"The sole office of the Jersey cow, broadly speaking,i sto produce the largest possible amount of rich and highly-coloured cream from a given amount of food. Everything else in connection with the breeding of the race is, or should be, incidental. Beauty of form and beauty of color are, of course, desirable, but no wise breeder will give these features more than a secondary position. If they can be secured without detracting from economic value, they are most desirable; but if, in seeking them, we lose sight of the chief aim, we not only do injury to our own interests, but permanently detract from the average value of the whole race."
In whatever degree aesthetic and sporting tasts may have in later years induced men to establish Jersey herds, those who first brought the breed to America were actuated mainly by a philanthropic desire to introduce to their country a dairy animal possessng more desirable qualities than the common stock.
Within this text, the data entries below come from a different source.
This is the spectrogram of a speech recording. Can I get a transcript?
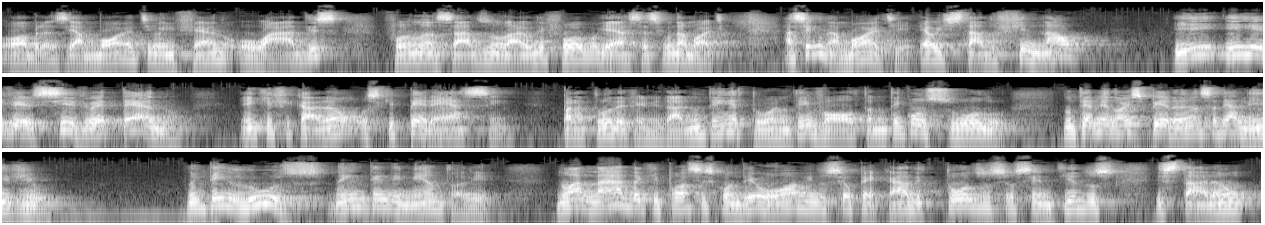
obras. E a morte e o inferno, ou Hades, foram lançados no lago de fogo, e essa é a segunda morte. A segunda morte é o estado final e irreversível, eterno, em que ficarão os que perecem para toda a eternidade. Não tem retorno, não tem volta, não tem consolo, não tem a menor esperança de alívio. Não tem luz, nem entendimento ali. Não há nada que possa esconder o homem do seu pecado e todos os seus sentidos estarão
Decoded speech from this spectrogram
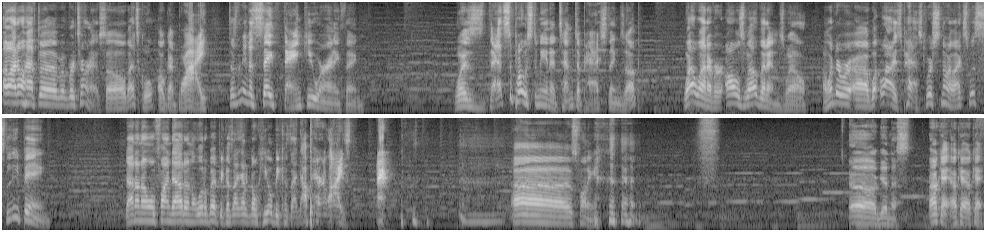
Oh, I don't have to return it, so that's cool. Okay, bye. Doesn't even say thank you or anything. Was that supposed to be an attempt to patch things up? Well, whatever. All's well that ends well. I wonder where, uh, what lies past where Snorlax was sleeping. I don't know. We'll find out in a little bit because I gotta go heal because I got paralyzed. uh, it was funny. oh, goodness. Okay, okay, okay.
Most all of the early importations were made by breeders for the purpose of founding Jersey herds or of building up herds already existing. Unless they could go personally, they commissioned someone to go to the Island and bring back certain specified animals.
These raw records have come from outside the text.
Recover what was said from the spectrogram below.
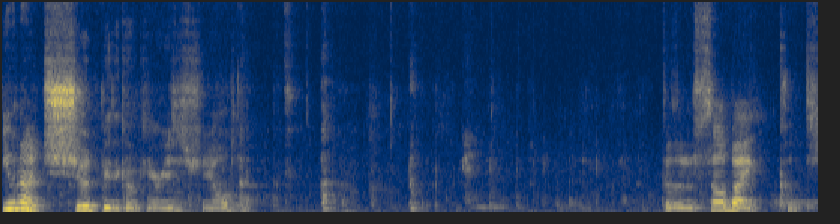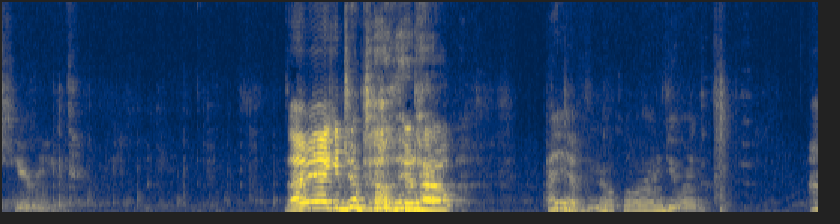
Even though it should be the Kokiri shield. Because it was sold by Kokiri. Does that mean I can jump out there now? I have no clue what I'm doing.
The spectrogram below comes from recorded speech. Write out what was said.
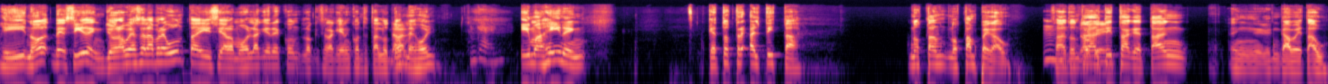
Y no, deciden. Yo le voy a hacer la pregunta y si a lo mejor la quiere, con- lo que se la quieren contestar los dos, mejor. Ok. Imaginen que estos tres artistas no están, no están pegados. O sea, son tres Ok. artistas que están en, engavetados.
After the A.J.C.C. was established, importations became more frequent and more numerous. The demand for Jerseys had increased to such an extent that what may be called professional importers were induced to enter the field - men who made a business of importing cattle and offering them for sale to breeders. Many of these made but one, two or three importations, and then stopped. Others continued for many years and their names became identified with the progress of the breed in America. E.P.P. Fowler made many trips to America, and sold Jerseys in New Orleans, Philadelphia, Mobile, Baltimore, Cincinnati, Boston and New York. From 1869 to 1881 he brought over 481 Jerseys that were registered with the Club, and his brother, P.H. Fowler, brought over 120, making over 600 animals imported to the United States by the Fowlers. A.M. Herkness & Co imported a good many animals, beginning in 1870.
Distribution of the Jersey in the U.S.
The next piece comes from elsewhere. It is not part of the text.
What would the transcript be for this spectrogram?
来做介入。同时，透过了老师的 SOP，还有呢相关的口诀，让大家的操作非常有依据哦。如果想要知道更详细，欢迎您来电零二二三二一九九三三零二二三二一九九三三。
There were Jersey herds in at least thirteen States before the American Jersey Cattle Club was established; namely Connecticut, Kentucky, Maryland, Massachusetts, Maine, Missouri, New Hampshire, New Jersey, New York, Pennsylvania, Rhode Island, Tennessee and Vermont. As far as the greater number of these states is concerned, it is not known and cannot be discovered when the Jersey was first introduced. After the American Jersey Cattle Club was established 1868, record was made by transfers of animals, and these records give the first authentic dates on which animals went into States other than those mentioned above. But many of the early transfers and applications for registration on file are without dates. Club records were not as complete at the start as they were afterwards made. So it must not be understood that the years mentioned in the following list are in all cases absolutely the first during which the Jersey was introduced into the States for which dates are given; they indicate only when the States for which dates are given; they indicate only when the Jersey was beginning to interest breeders in those States, and are as nearly accurate as can be ascertained without almost interminable research. The approximate dates are as follows:
Earliest Recorded Dates of Jerseys in the Several States.
Delaware Prior to 1868
Maine Prior to 1868
Maryland Prior to 1868
New Hampshire Prior to 1868
New Jersey Prior to 1868
New Mexico 1887
New York Prior to 1868
North Carolina 1874
North Dakota 1888
Pennsylvania Prior to 1868
Rhode Island Prior to 1868
South Carolina 1874
South Dakota 1886
Vermont Prior to 1868
West Virginia 1873